EXTRACTED ENTRIES -
=======

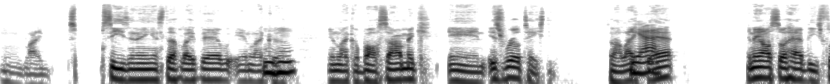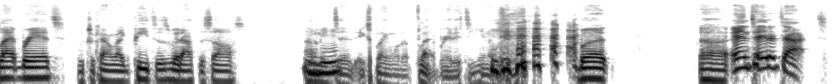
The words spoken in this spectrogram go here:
and like seasoning and stuff like that and like a Mhm. and like a balsamic and it's real tasty. So I like Yeah. that. And they also have these flatbreads, which are kind of like pizzas without the sauce. I don't need Mm-hmm. to explain what a flatbread is to you, know. but uh and tater tots.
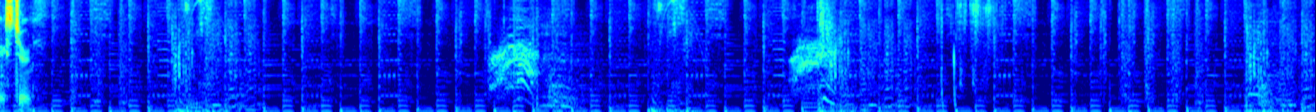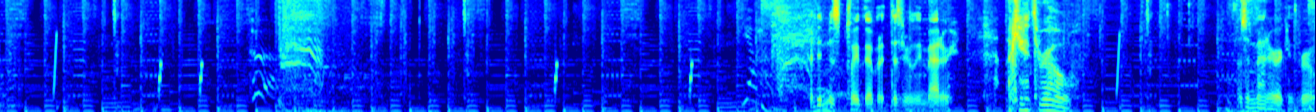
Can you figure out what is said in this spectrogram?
Next turn. I did misplay that, but it doesn't really matter. I can't throw. Doesn't matter, I can throw.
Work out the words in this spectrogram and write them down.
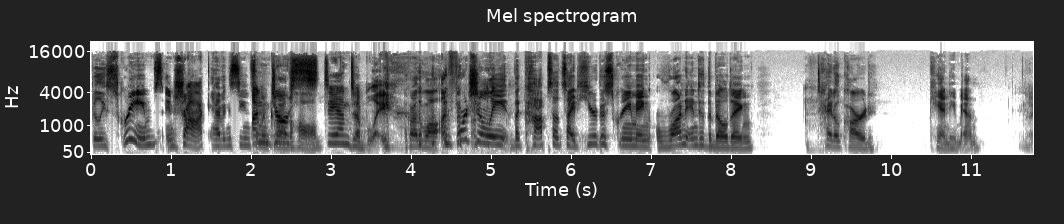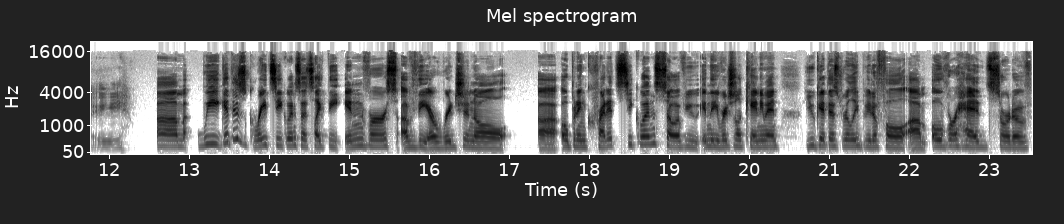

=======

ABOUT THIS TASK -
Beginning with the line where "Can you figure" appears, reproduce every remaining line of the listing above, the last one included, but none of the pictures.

EXERCISE RESPONSE -
Can you figure out what is said in this spectrogram?
Next turn. I did misplay that, but it doesn't really matter. I can't throw. Doesn't matter, I can throw.
Work out the words in this spectrogram and write them down.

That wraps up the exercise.